### [PROBLEM DESCRIPTION]
The records that follow must be repeated exactly, minus the images.

### [MATERIAL TO PROCESS]
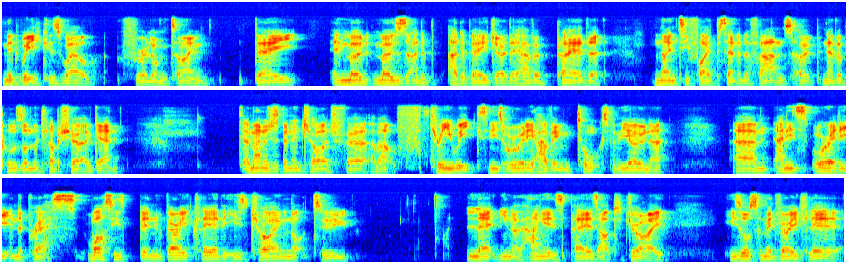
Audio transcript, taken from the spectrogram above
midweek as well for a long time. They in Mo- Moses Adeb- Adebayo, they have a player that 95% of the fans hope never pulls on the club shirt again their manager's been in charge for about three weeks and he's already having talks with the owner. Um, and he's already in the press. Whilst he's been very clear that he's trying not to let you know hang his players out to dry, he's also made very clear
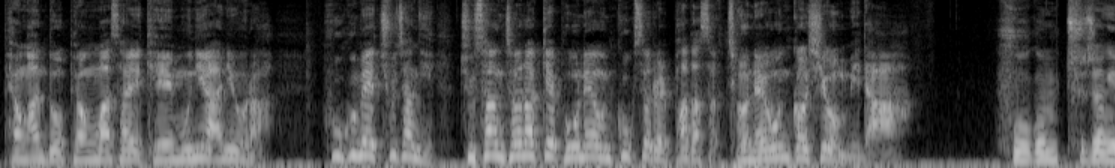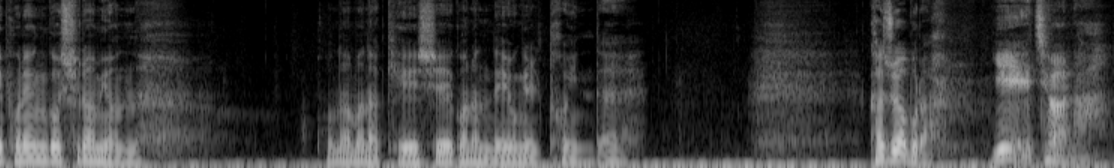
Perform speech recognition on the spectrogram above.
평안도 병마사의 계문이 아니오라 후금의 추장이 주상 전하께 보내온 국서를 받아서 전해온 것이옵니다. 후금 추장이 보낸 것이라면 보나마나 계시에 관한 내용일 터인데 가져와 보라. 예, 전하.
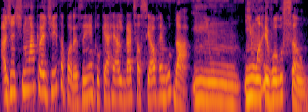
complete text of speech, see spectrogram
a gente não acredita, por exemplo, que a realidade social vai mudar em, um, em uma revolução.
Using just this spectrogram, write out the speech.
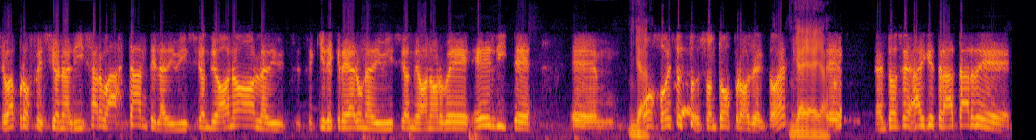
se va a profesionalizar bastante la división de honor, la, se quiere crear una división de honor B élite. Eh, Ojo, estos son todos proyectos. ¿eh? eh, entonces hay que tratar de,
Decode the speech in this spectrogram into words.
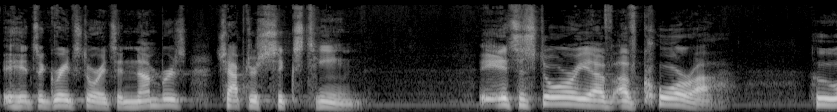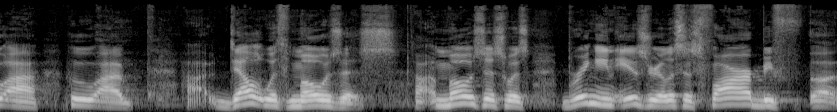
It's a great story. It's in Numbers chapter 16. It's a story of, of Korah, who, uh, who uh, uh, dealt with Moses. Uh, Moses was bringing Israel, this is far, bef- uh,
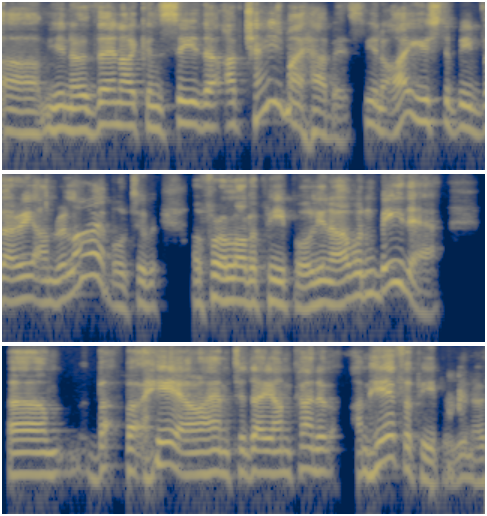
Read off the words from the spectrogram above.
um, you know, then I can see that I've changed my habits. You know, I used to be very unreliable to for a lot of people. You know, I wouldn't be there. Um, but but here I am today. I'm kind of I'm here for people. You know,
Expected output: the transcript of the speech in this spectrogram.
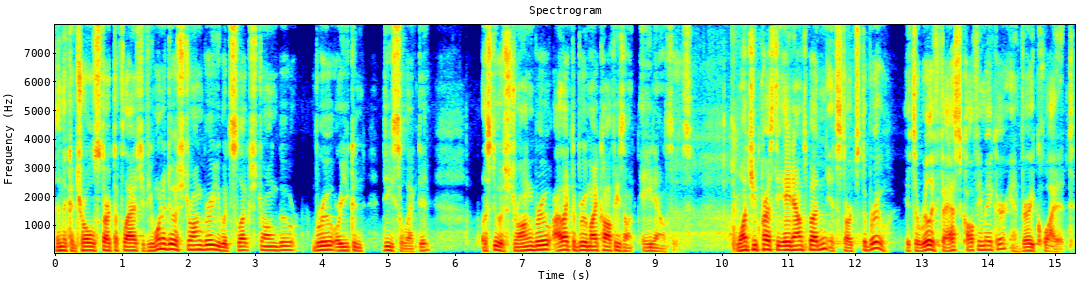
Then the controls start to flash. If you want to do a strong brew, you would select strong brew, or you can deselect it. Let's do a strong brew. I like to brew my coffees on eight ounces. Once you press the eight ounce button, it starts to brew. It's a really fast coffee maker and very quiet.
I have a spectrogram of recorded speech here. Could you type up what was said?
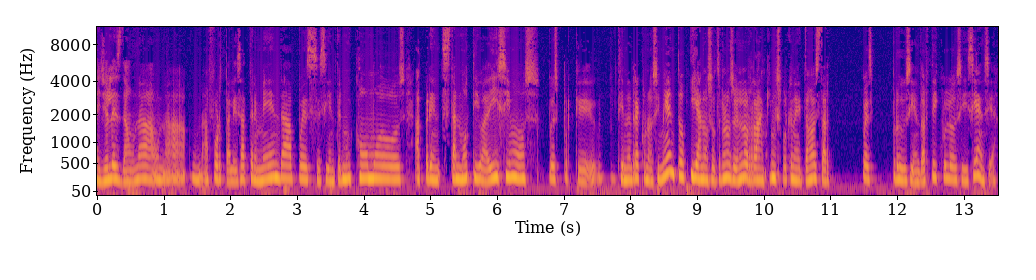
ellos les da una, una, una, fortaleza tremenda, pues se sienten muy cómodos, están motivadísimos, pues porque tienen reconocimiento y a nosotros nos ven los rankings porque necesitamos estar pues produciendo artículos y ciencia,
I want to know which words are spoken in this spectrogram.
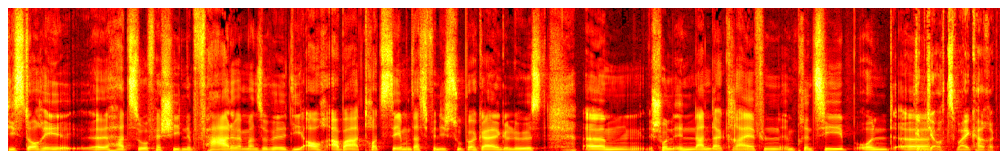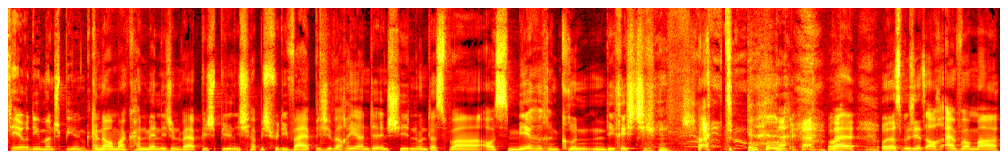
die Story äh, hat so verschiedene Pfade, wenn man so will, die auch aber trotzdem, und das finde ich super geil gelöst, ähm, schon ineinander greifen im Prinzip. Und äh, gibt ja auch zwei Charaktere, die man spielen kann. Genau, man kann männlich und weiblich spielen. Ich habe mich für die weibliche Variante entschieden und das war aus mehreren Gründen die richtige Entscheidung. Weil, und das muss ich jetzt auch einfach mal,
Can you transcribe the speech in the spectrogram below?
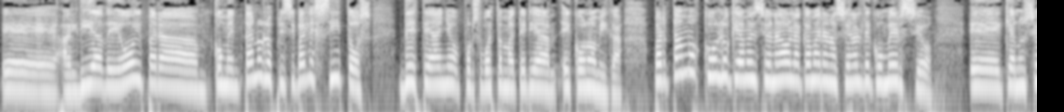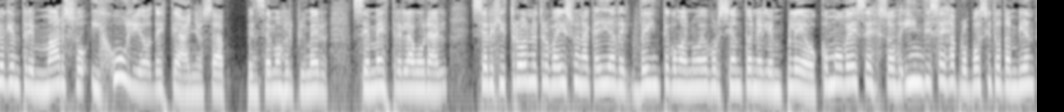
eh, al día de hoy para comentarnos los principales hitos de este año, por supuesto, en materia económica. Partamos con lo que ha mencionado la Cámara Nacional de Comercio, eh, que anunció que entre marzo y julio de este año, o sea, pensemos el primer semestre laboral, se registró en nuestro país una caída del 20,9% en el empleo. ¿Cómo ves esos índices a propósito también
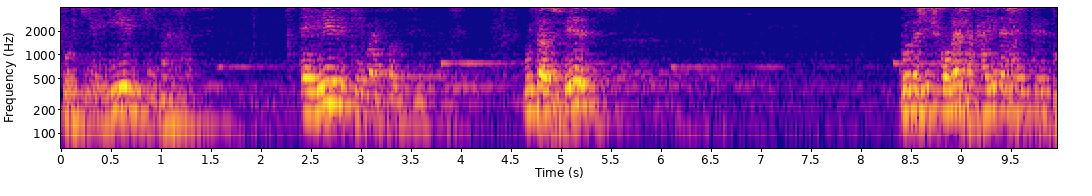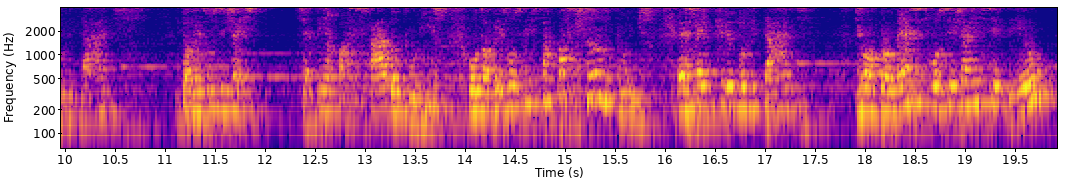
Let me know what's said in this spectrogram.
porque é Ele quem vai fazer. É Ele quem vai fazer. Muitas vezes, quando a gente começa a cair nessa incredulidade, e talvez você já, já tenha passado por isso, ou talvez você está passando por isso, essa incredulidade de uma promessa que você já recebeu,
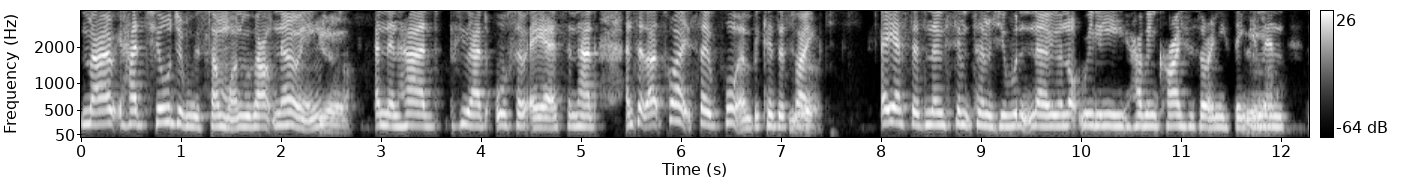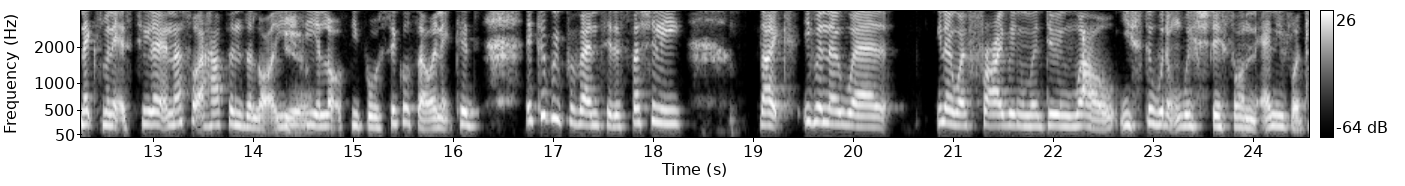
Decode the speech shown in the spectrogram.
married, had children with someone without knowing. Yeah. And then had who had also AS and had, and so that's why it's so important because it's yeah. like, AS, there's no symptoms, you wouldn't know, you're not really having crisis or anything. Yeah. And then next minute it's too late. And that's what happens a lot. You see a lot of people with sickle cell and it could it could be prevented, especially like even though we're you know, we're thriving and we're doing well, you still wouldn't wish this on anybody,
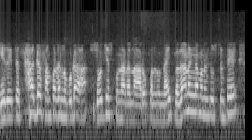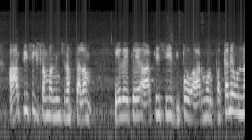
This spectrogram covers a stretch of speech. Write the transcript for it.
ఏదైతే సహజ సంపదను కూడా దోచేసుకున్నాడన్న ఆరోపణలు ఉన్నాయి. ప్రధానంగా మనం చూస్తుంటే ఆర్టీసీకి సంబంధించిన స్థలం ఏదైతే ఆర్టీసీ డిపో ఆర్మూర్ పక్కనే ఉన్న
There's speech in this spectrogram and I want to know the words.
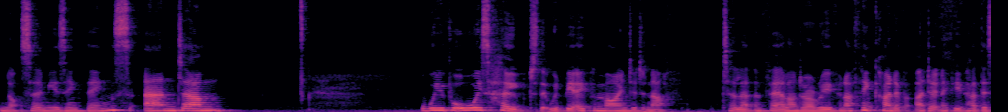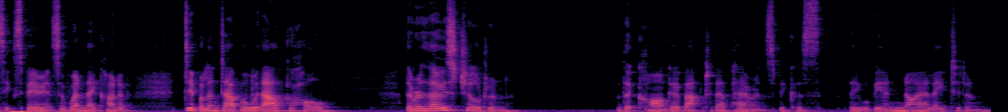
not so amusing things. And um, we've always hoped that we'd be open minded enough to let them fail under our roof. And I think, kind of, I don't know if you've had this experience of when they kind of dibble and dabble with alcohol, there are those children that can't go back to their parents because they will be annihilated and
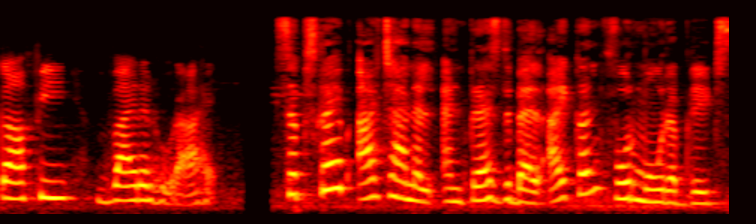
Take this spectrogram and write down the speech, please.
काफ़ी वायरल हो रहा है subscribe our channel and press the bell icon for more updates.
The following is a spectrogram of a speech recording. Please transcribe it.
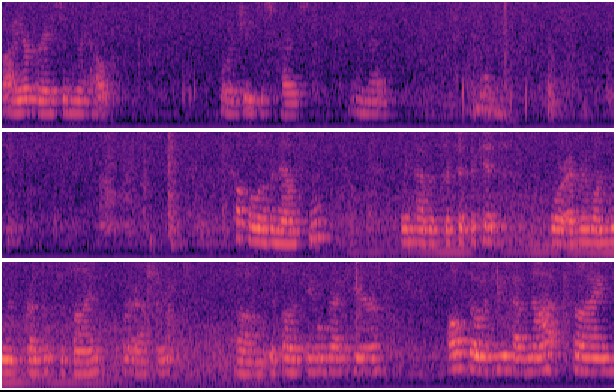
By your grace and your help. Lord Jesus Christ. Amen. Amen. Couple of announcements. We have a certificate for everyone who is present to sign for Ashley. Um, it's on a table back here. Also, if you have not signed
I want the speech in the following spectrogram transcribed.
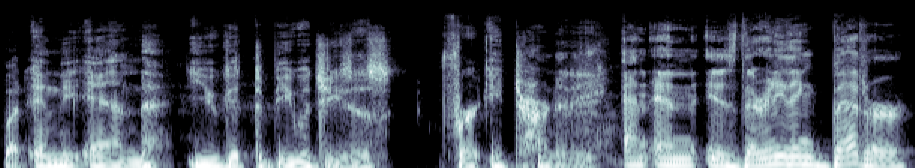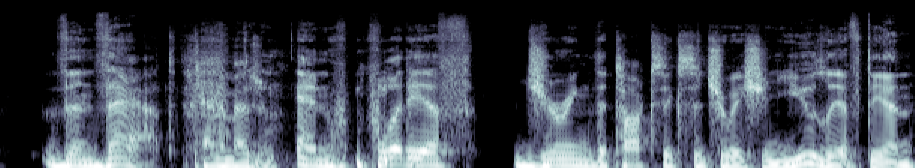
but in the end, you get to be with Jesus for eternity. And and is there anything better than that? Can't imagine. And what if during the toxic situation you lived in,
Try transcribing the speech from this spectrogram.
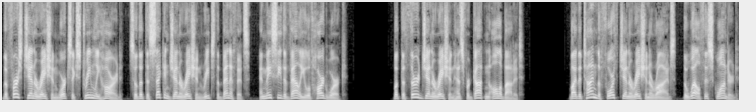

### [RESPONSE AREA]
Audio transcript, taken from the spectrogram above
midweek as well for a long time. They in Mo- Moses Adeb- Adebayo, they have a player that 95% of the fans hope never pulls on the club shirt again their manager's been in charge for about three weeks and he's already having talks with the owner. Um, and he's already in the press. Whilst he's been very clear that he's trying not to let you know hang his players out to dry, he's also made very clear
Perform speech recognition on the spectrogram above.
평안도 병마사의 계문이 아니오라 후금의 추장이 주상 전하께 보내온 국서를 받아서 전해온 것이옵니다. 후금 추장이 보낸 것이라면 보나마나 계시에 관한 내용일 터인데 가져와 보라. 예, 전하.
complete text of speech, see spectrogram
a gente não acredita, por exemplo, que a realidade social vai mudar em, um, em uma revolução.
Using just this spectrogram, write out the speech.
se va a profesionalizar bastante la división de honor, la, se quiere crear una división de honor B élite. Eh, Ojo, estos son todos proyectos. ¿eh? eh, entonces hay que tratar de,
Decode the speech in this spectrogram into words.
It's a great story. It's in Numbers chapter 16. It's a story of, of Korah, who, uh, who uh, uh, dealt with Moses. Uh, Moses was bringing Israel, this is far, bef- uh,
Read off the words from the spectrogram above.
um, you know, then I can see that I've changed my habits. You know, I used to be very unreliable to for a lot of people. You know, I wouldn't be there. Um, but but here I am today. I'm kind of I'm here for people. You know,
Expected output: the transcript of the speech in this spectrogram.
Then the controls start to flash. If you want to do a strong brew, you would select strong brew, or you can deselect it. Let's do a strong brew. I like to brew my coffees on eight ounces. Once you press the eight ounce button, it starts to brew. It's a really fast coffee maker and very quiet.
I have a spectrogram of recorded speech here. Could you type up what was said?
ellos les da una, una, una, fortaleza tremenda, pues se sienten muy cómodos, están motivadísimos, pues porque tienen reconocimiento y a nosotros nos ven los rankings porque necesitamos estar pues produciendo artículos y ciencia,
I want to know which words are spoken in this spectrogram.
die Story äh, hat so verschiedene Pfade, wenn man so will, die auch aber trotzdem, und das finde ich super geil gelöst, ähm, schon ineinander greifen im Prinzip. Und äh, gibt ja auch zwei Charaktere, die man spielen kann. Genau, man kann männlich und weiblich spielen. Ich habe mich für die weibliche Variante entschieden und das war aus mehreren Gründen die richtige Entscheidung. Weil, und das muss ich jetzt auch einfach mal,
Can you transcribe the speech in the spectrogram below?
eh, al día de hoy para comentarnos los principales hitos de este año, por supuesto, en materia económica. Partamos con lo que ha mencionado la Cámara Nacional de Comercio, eh, que anunció que entre marzo y julio de este año, o sea, pensemos el primer semestre laboral, se registró en nuestro país una caída del 20,9% en el empleo. ¿Cómo ves esos índices a propósito también
Let me know what's said in this spectrogram.
porque é Ele quem vai fazer. É Ele quem vai fazer. Muitas vezes, quando a gente começa a cair nessa incredulidade, e talvez você já, já tenha passado por isso, ou talvez você está passando por isso, essa incredulidade de uma promessa que você já recebeu,
Decode the speech shown in the spectrogram.
married, had children with someone without knowing. Yeah. And then had who had also AS and had, and so that's why it's so important because it's yeah. like, AS, there's no symptoms, you wouldn't know, you're not really having crisis or anything. Yeah. And then next minute it's too late. And that's what happens a lot. You see a lot of people with sickle cell and it could it could be prevented, especially like even though we're you know, we're thriving and we're doing well, you still wouldn't wish this on anybody,
This spectrogram covers a stretch of speech. Write the transcript for it.
ఏదైతే సహజ సంపదను కూడా దోచేసుకున్నాడన్న ఆరోపణలు ఉన్నాయి. ప్రధానంగా మనం చూస్తుంటే ఆర్టీసీకి సంబంధించిన స్థలం ఏదైతే ఆర్టీసీ డిపో ఆర్మూర్ పక్కనే ఉన్న
There's speech in this spectrogram and I want to know the words.
not so amusing things. And um, we've always hoped that we'd be open minded enough to let them fail under our roof. And I think, kind of, I don't know if you've had this experience of when they kind of dibble and dabble with alcohol, there are those children that can't go back to their parents because they will be annihilated and
Take this spectrogram and write down the speech, please.
काफ़ी वायरल हो रहा है subscribe our channel and press the bell icon for more updates.
The following is a spectrogram of a speech recording. Please transcribe it.
By your grace and your help. Lord Jesus Christ. Amen. Amen. Couple of announcements. We have a certificate for everyone who is present to sign for Ashley. Um, it's on a table back here. Also, if you have not signed
I want the speech in the following spectrogram transcribed.
but in the end, you get to be with Jesus for eternity. And and is there anything better than that? Can't imagine. And what if during the toxic situation you lived in,
Try transcribing the speech from this spectrogram.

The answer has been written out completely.